▸ **Exercise goal**:
Give back exactly the lines of the entries below from the line with "Mel spectrogram, levels" to the line with "Mel spectrogram of a recording.", inclusive, and only those.

══ Task input

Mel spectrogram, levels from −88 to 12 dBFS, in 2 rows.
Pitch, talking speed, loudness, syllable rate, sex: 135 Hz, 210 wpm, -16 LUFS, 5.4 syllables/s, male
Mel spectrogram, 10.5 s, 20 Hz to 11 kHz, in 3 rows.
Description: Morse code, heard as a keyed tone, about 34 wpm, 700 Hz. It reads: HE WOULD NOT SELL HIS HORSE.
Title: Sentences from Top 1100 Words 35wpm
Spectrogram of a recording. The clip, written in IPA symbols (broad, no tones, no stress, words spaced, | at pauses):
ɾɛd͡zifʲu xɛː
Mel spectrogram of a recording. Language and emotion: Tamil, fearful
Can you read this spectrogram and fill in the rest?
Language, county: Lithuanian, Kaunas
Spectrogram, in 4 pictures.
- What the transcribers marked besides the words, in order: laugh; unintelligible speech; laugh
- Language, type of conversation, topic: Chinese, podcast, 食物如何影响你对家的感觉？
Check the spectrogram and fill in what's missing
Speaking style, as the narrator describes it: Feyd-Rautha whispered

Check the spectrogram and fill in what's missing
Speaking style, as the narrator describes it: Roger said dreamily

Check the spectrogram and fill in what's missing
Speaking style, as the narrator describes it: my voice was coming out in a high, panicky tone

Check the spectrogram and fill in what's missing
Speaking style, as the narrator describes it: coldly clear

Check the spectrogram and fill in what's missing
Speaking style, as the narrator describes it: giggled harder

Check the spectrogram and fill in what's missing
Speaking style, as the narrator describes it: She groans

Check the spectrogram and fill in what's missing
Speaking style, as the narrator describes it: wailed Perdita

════
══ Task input

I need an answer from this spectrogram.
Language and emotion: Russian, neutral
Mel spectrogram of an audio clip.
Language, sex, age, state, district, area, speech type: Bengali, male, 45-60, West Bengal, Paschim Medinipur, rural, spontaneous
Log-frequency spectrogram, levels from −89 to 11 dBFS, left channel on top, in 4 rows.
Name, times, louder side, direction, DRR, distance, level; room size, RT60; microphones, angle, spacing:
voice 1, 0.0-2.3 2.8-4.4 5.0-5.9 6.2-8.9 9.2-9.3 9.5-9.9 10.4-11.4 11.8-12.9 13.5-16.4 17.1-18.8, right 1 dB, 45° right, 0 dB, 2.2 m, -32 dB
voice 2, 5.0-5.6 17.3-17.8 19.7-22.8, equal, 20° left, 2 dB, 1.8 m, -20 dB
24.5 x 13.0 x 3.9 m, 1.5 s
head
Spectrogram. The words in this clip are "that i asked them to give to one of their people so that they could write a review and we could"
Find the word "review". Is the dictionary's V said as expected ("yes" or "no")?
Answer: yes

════

▸ **Answer to the problem**:
Mel spectrogram, levels from −88 to 12 dBFS, in 2 rows.
Pitch, talking speed, loudness, syllable rate, sex: 135 Hz, 210 wpm, -16 LUFS, 5.4 syllables/s, male
Mel spectrogram, 10.5 s, 20 Hz to 11 kHz, in 3 rows.
Description: Morse code, heard as a keyed tone, about 34 wpm, 700 Hz. It reads: HE WOULD NOT SELL HIS HORSE.
Title: Sentences from Top 1100 Words 35wpm
Spectrogram of a recording. The clip, written in IPA symbols (broad, no tones, no stress, words spaced, | at pauses):
ɾɛd͡zifʲu xɛː
Mel spectrogram of a recording. Language and emotion: Tamil, fearful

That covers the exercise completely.